by Steve Gillis, published on Workers World, March 23, 2020
On March 16, elected officers of United Steelworkers Local 8751, the Boston School Bus Drivers Union, conducted mass meetings in the bus yards over loudspeakers with hundreds of drivers, monitors, dispatchers and support staff. They presented a multipart agreement reached with Transdev — a division of the Paris-based transnational conglomerate Veolia, which employs over 170,000 workers in 104 countries and specializes in contracting with neoliberal governments to privatize water, waste, energy and transportation.
Of primary importance, the agreement mandates full pay and benefits during the COVID-19 emergency school shutdown, which began March 17. Separately, Transdev agreed to schedule training for new hires for the last week in April.
Four days prior, officials at City Hall informed us that they could not provide testing, protective gear, proper vehicle disinfecting, nor any more than the two paid cancellation days our contract had remaining. They told us to sign up for unemployment like every other laid-off worker of a private corporation if a closing happened and to wash our hands.
The next day we told City Hall that they had the biggest problem, keeping us frontline workers alive and able to someday restart the schools, and that they should close the schools immediately to stop the virus from spreading. Transdev issued a three-line memo in the yards the next day that said in full, three times, “Don’t forget to wash your hands.”
The next day the capitalist world’s stock markets crashed again, and Mayor Marty Walsh announced the school closing.
On March 16, 20,000 people in Massachusetts applied for unemployment, more than in the entire month of February.
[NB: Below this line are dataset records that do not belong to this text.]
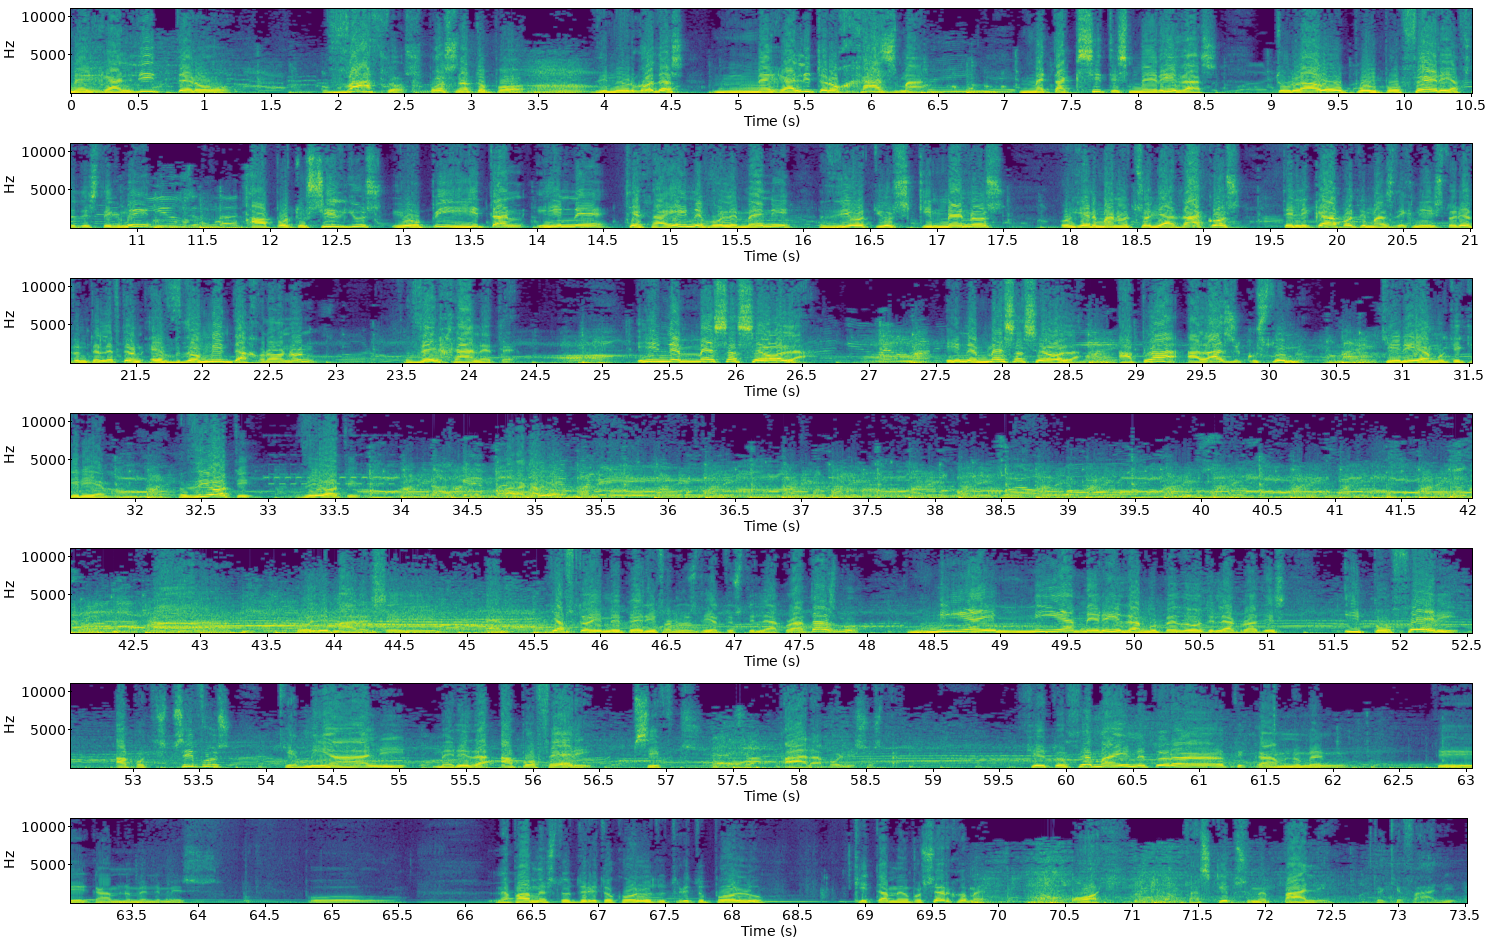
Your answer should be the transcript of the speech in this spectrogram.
μεγαλύτερο βάθος πως να το πω δημιουργώντας μεγαλύτερο χάσμα μεταξύ της μερίδας του λαού που υποφέρει αυτή τη στιγμή από τους ίδιους οι οποίοι ήταν, είναι και θα είναι βολεμένοι διότι ο σκημένος ο Γερμανοτσολιαδάκος τελικά από ό,τι μας δείχνει η ιστορία των τελευταίων 70 χρόνων δεν χάνεται. Είναι μέσα σε όλα. Είναι μέσα σε όλα. Απλά αλλάζει κουστούμι κυρία μου και κυρία μου. Διότι διότι παρακαλώ πολύ μ' άρεσε ε, γι' αυτό είμαι υπερήφανος δια τους τηλεακροατάς μου. Μία ή μία μερίδα μου παιδό τηλεακροατής υποφέρει από τις ψήφους και μία άλλη μερίδα αποφέρει ψήφους. Πάρα πολύ σωστά. Και το θέμα είναι τώρα τι κάνουμε τι κάνουμε εμείς που να πάμε στον τρίτο κόλλο του τρίτου πόλου. Κοίταμε όπως έρχομαι. Όχι. Θα σκύψουμε πάλι το κεφάλι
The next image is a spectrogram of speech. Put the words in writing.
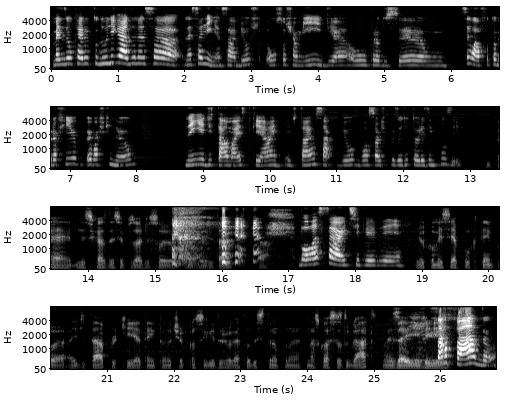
Mas eu quero tudo ligado nessa, nessa linha, sabe? Ou, ou social media, ou produção, sei lá, fotografia, eu acho que não. Nem editar mais, porque, ai, editar é um saco, viu? Boa sorte pros editores, inclusive. É, nesse caso desse episódio sou eu que vou editar. Tá? Boa sorte, bebê. Eu comecei há pouco tempo a editar, porque até então eu tinha conseguido jogar todo esse trampo na, nas costas do gato. Mas aí ele. Safado!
Now the state count of newly jobless filers is in the millions.
Drivers, like tens of millions of aging workers in the U.S., are forced to rely on Wall Street vulture fund “investors” who “manage” their sole savings for a dream of retirement before their funeral. Talk in the yards was about the double whammy of the stock market collapsing overnight like a pyramid scheme. The workers — who have put in hard labor their entire lives away from their homes in Haiti, Cabo Verde, Vietnam, Honduras, Georgia, Alabama and Detroit — have been watching in horror as our meager retirement savings are wiped out and stolen. Meanwhile the Trump government hands out trillions to the same banks that own our families’ homes, cars, student loans and demand impossible payments.
Local 8751 fights for worker justice
On March 4, the same day Italy shut down its school system, Local 8751 President André François wrote to Transdev’s General Manager, Mayor Walsh and the Superintendent of Boston Schools, issuing a comprehensive list of demands by the drivers to safeguard ourselves, our families, our co-workers and the children and communities we serve. Demands included free, on-site and unlimited COVID-19 testing; twice-daily professional bus disinfecting; safety training by medical professionals; and that Transdev provide full protective equipment.
The president’s letter outlined the union’s leading role in providing emergency driver training beginning in February and concluded by demanding full pay to economically sustain the drivers’ families and to hire and train new drivers to prepare for the emergency period and restart. (Full letter at usw8751.org.)
Some drivers thought these demands impossible, having experienced a seven-year campaign by Veolia/Transdev to bust our union, including firing the leaders for 25 months and continuing harassment and daily struggles for rightful, every-minute-worked full pay.
But in the face of the workers’ demands, backed by a history of strikes, job actions and @TeamSolidarityBoston leadership ready to fight, the City and Boston Public Schools blinked, literally overnight, and the union held them in round-the-clock negotiations over the weekend. They realized how badly they need us.
The mayor ordered Transdev to sign the union’s full pay terms. The historic agreement includes USW 8751’s solidarity commitment to Boston’s communities: to provide our transport labor as needed, to shuttle food and laptops for school children, transport frontline health workers in case public transportation is shut down, and other emergency transportation needs, and to be ready and available to immediately restart school when the COVID-19 emergency is over.
Local 8751, @TeamSolidarityBoston and our allies among drivers and frontline workers immediately took emergency measures to communicate with each other and prepare for unknown contingencies, hardships and developments. We have formulated our terms and conditions of our and the next generation’s eventual return to work. Since the shutdown, we have instituted daily, sometimes hourly, conference calls with a growing number of rank-and-file leaders.
With the vow, “The union will not be shut down,” officers are filing grievances from home and servicing a groundswell of members’ benefits and payroll needs. We are learning and implementing new technology to video conference, share documents and news with our co-workers, and strengthen and broaden our organizations and relationships.
*Featured Image: Stevan Kirschbaum, WW
Steve Gillis is the financial secretary of United Steelworkers Local 8751, the Boston School Bus Drivers Union.